Wang Yam, the MI6 informant, was told at Whitemoor after his story first appeared in the Guardian that he was not allowed to correspond with us again, though the Ministry of Justice claims this is now no longer the case. In the United States, a prisoner who wants to contact a journalist has an automatic right to do so, making investigative reporting much easier.

What about the Innocence Project? This US organisation was founded in 1992 and harnessed the energy of law students to investigate cases of alleged wrongful conviction. For a while, the idea flourished in Britain, too; Bristol University launched a version in 2004. However, such projects now struggle to overcome the same hurdles of access and resources as the media.

Not everyone who claims to be innocent is telling the truth, especially if the crime is especially heinous. One case which received much publicity was that of Simon Hall, who was convicted in 2003 of the horrific murder of Joan Albert, aged 79. It was taken up by Rough Justice after an active campaign on Hall’s behalf but then, in 2013, he told prison officials that he was guilty. In doing so, he gravely undermined the claims of many of the genuinely innocent. He hanged himself in prison the following year. As the former armed robber Noel “Razor” Smith notes in his wry poem “The Old Lags”, prison is full of people who claim they were wrongly convicted:

Yeah, I been stitched right up

It’s funny you should ask

I’m here for what I didn’t do

I didn’t wear a mask!

But there is little editorial outrage about a murder trial being held in secret and scant concern that so many dubious convictions slip by, unreported for reasons of economy, indifference or fashion. Contrast those sil­ences about the law with the apoplectic response to the Supreme Court decision last year to uphold an injunction against the Sun on Sunday reporting the names of the “celebrity threesome”. The Sun called it “the day free speech drowned” and quoted the Tory MP Jacob Rees-Mogg, who described the decision as “a legalistic hijack of our liberty”. The Daily Mail informed readers soberly: “Supreme Court judges yesterday declared that people in England and Wales have no right to know about the sex lives of celebrities.” As if. All that was missing was Tony Hancock: “Does Magna Carta mean nothing to you? Did she die in vain?”

***

Where now for wrongful convictions? Louise Shorter, a former producer on Rough Justice, sees a glimmer of hope. She now works for Inside Justice, the investigative unit attached to the prisoners’ newspaper Inside Time, that was set up in 2010 to investigate wrongful convictions. She acknowledges the current difficulties: “Unravelling a miscarriage of justice case can take a decade or more. Television wants a beginning, middle and end to any story and wants it now, and that’s hard to achieve when the criminal justice wheels turn so very slowly.”

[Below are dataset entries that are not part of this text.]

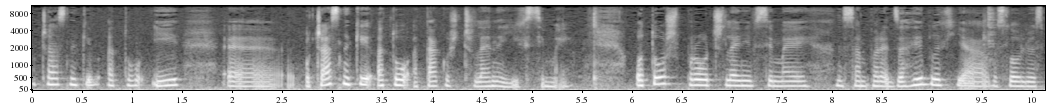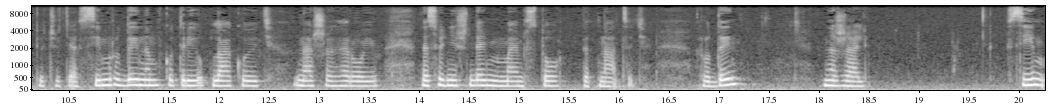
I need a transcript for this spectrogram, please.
учасників АТО і е, учасники АТО, а також члени їх сімей. Отож, про членів сімей насамперед загиблих я висловлюю співчуття всім родинам, котрі оплакують наших героїв. На сьогоднішній день ми маємо 115 родин. На жаль, всім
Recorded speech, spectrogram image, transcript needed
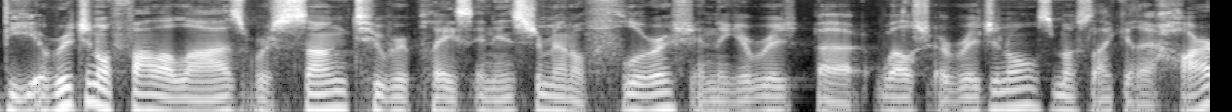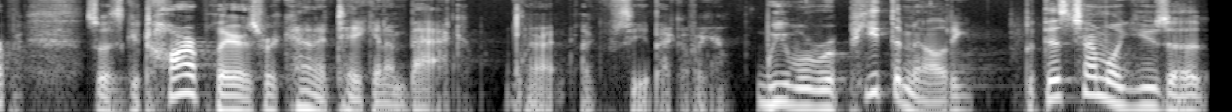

Yet Shorter says that her phone has been ringing off the hook following two successful American ventures: the podcast Serial and the Netflix series Making a Murderer. In September, she presented the two-part BBC documentary Conviction: Murder at the Station, in which she investigated the case of Roger Kearney, who protests his innocence of the murder of his lover Paula Poolton. Her body was found in her car at Southampton train station in 2008. “The media finally latched on to what the public has known for years: real-life whodunnits – or did-they-do-its – always have been and remain immensely popular,” Shorter says.

As Wang Yam awaits his appeal hearing and hundreds of others hope that their cases are heard, let us hope that she is right and that we have not returned to the days when only a “loony MP” or the “mischievous and futile” could challenge the law. 

“We’ll All Be Murdered in Our Beds! The Shocking History of Crime Reporting in Britain” by Duncan Campbell is published by Elliott & Thompson

This article first appeared in the 24 February 2017 issue of the New Statesman, The world after Brexit